Also since my last update, Altria has seen its 2014 average earnings per share number hiked by a penny to $2.58. Reynolds has seen its 2013 average revenue estimate reduced to $8.26 billion from $8.27 billion. Altria and Reynolds currently have the two highest dividend yields, and I don't see that fact changing in the next few months.

I've been covering Philip Morris for more than two years now, and it pains me to say that the company has the least amount of expected revenue and earnings growth in 2014. Philip Morris for the longest time was either in 1st or 2nd place, depending on the year and category. Well, it was a disappointing 2013 for the company, and 2014 isn't shaping up to be too much better. However, with expectations a bit lower, it does allow the company to beat, something investors hope will be the case. Now, the key question is valuation, and I'll cover that next.

Current valuations:

You could have the greatest company on earth, with great growth, dividends, buybacks, etc., but that doesn't mean it will be the best investment. Sometimes, it all comes down to valuations. If that "greatest company" is just too expensive, it might not be worth it. As those who follow me know, Philip Morris' valuation against the rest of these names is one item I've tracked extensively in the past. The following table shows valuation metrics for each company in this article, as of my last update and now.

The valuation of Philip Morris has changed, but the changes are different based on the fiscal year. With 2013 estimates coming up and the stock coming down, the 2013 P/E has dipped a bit. However, with 2014 earnings per share numbers coming down, the 2014 P/E has risen a little bit.

Anyone that has read my continuous coverage of Philip Morris knows that PM shares trade at a premium. Investors have been willing to pay for the solid amount (previously expected) of growth and the sizable buyback. I've continued to track that premium, on both a price-to-sales and price-to-earnings basis, with the results found below (compared to my last update).

The 2014 premiums have jumped, which isn't too surprising given that expectations have come down a bit for Philip Morris since my last update. Interestingly enough, Philip Morris now trades at a very small discount to its peers on 2013 earnings per share. A year ago, this premium was more than 10%.

Overall analyst opinions:

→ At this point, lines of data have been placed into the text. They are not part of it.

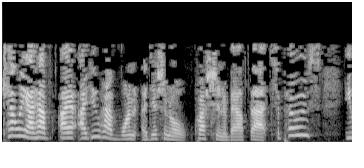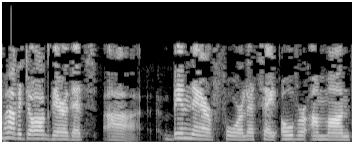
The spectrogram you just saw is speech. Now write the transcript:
Kelly, I have, I, I do have one additional question about that. Suppose you have a dog there that's, uh, been there for, let's say, over a month.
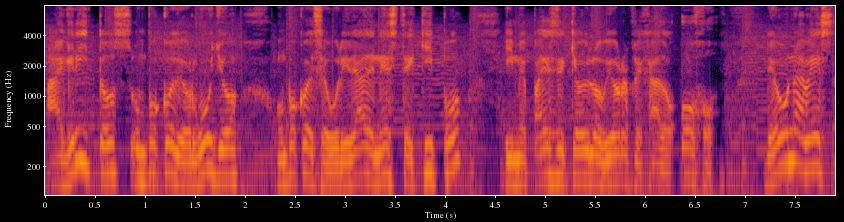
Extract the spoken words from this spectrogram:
a gritos, un poco de orgullo, un poco de seguridad en este equipo y me parece que hoy lo vio reflejado. Ojo, de una vez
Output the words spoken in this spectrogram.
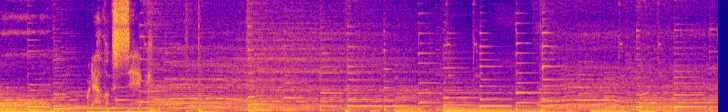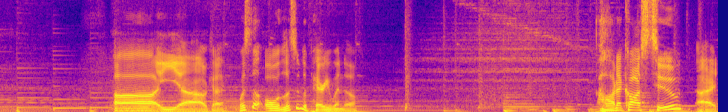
Ooh, that looks sick. Uh, yeah, okay. What's the... Oh, let's do the parry window. That costs two? Alright.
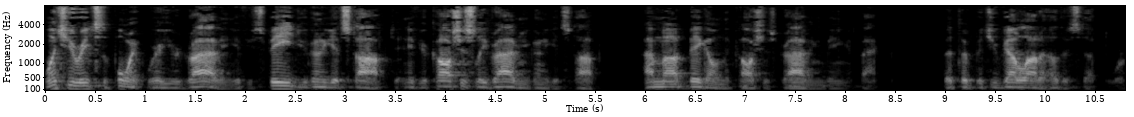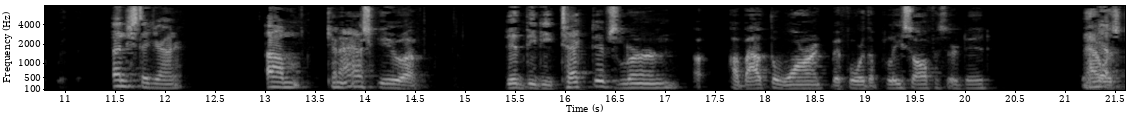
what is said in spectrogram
once you reach the point where you're driving, if you speed, you're going to get stopped. And if you're cautiously driving, you're going to get stopped. I'm not big on the cautious driving being a factor. But but you've got a lot of other stuff to work with. Understood, Your Honor. Um Can I ask you, did the detectives learn about the warrant before the police officer did? That was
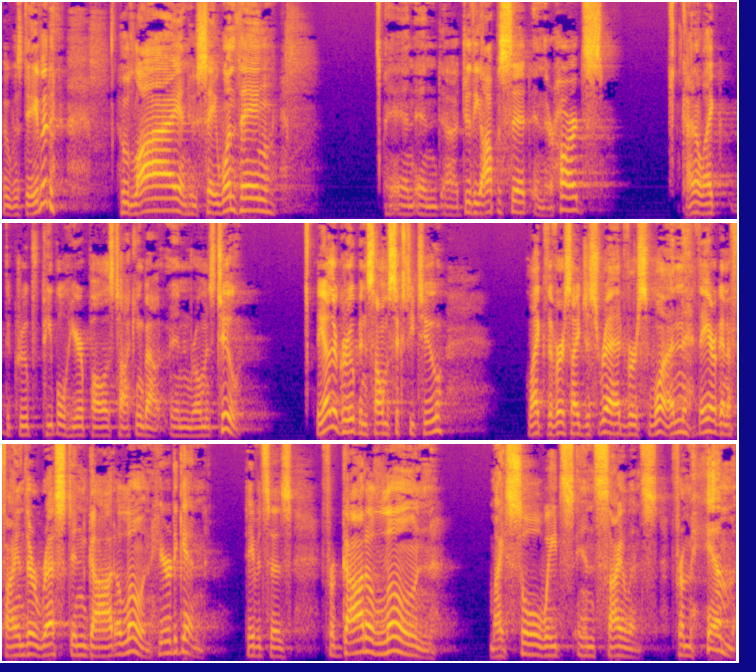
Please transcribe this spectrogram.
who was David, who lie and who say one thing and, and uh, do the opposite in their hearts, kind of like the group of people here Paul is talking about in Romans 2. The other group in Psalm 62, like the verse I just read, verse 1, they are going to find their rest in God alone. Hear it again. David says, For God alone my soul waits in silence. From him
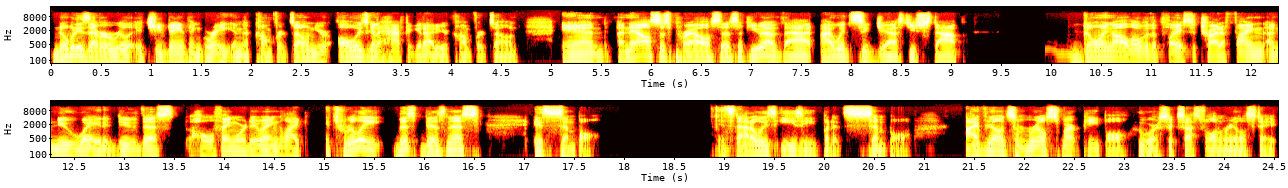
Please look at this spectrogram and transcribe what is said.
Nobody's ever really achieved anything great in their comfort zone. You're always going to have to get out of your comfort zone. And analysis paralysis, if you have that, I would suggest you stop going all over the place to try to find a new way to do this whole thing we're doing. Like it's really this business is simple. It's not always easy, but it's simple. I've known some real smart people who are successful in real estate,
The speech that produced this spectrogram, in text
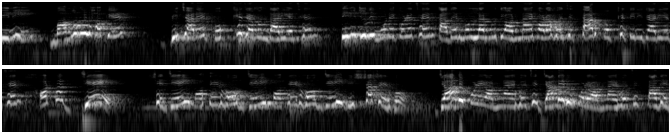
তিনি মামুনুল হকের বিচারের পক্ষে যেমন দাঁড়িয়েছেন, তিনি যদি মনে করেছেন কাদের মোল্লার প্রতি অন্যায় করা হয়েছে, তার পক্ষে তিনি দাঁড়িয়েছেন, অর্থাৎ যে, সে যেই মতের হোক, যেই পথের হোক, যেই বিশ্বাসের হোক, যার উপরে অন্যায় হয়েছে, যাদের উপরে অন্যায় হয়েছে, তাদের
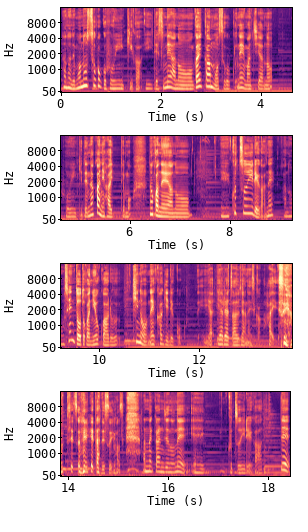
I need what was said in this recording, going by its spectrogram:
なのでものすごく雰囲気がいいですねあの外観もすごくね町屋の雰囲気で中に入ってもなんかねあのえー、靴入れがねあの銭湯とかによくある木のね鍵でこうやるやつあるじゃないですか。はい。説明下手ですいません。あんな感じのね、えー靴入れがあって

I always like to look at what the professional Wall Street analysts think when it comes to the names in this space. The following table shows the average analyst rating, where a 1.0 is a strong buy and a 3.0 is a hold. The table also shows the average, or mean, price target currently, and the upside to that target from Friday's close.

Philip Morris remains the highest rated name among wall street analysts, despite the fact that it has the lowest growth profile. Philip Morris also has the most upside to its price target, something that has occurred in most of my updates.

Final thoughts:

Philip Morris has reached a critical point. Growth expectations for 2014 have completely evaporated, and the stock has come down a bit as well. At this point, Philip Morris shares are in-line or close to in-line with expectations, which makes it look like an attractive investment again. I pitched this name as a good buy at a 4.50% yield recently, and Philip Morris is getting close to this point again. At current prices, Philip Morris looks reasonable, much better than when this name was at $90 plus.

Disclosure: I have no positions in any stocks mentioned, and no plans to initiate any positions within the next 72 hours. I wrote this article myself, and it expresses my own opinions. I am not receiving compensation for it (other than from Seeking Alpha). I have no business relationship with any company whose stock is mentioned in this article.

Additional disclosure: Investors are always reminded that before making any investment, you should do your own proper due diligence on any name directly or indirectly mentioned in this article. Investors should also consider seeking advice from a broker or financial adviser before making any investment decisions. Any material in this article should be considered general information, and not relied on as a formal investment recommendation.

Source: Philip Morris Reaches A Critical Junction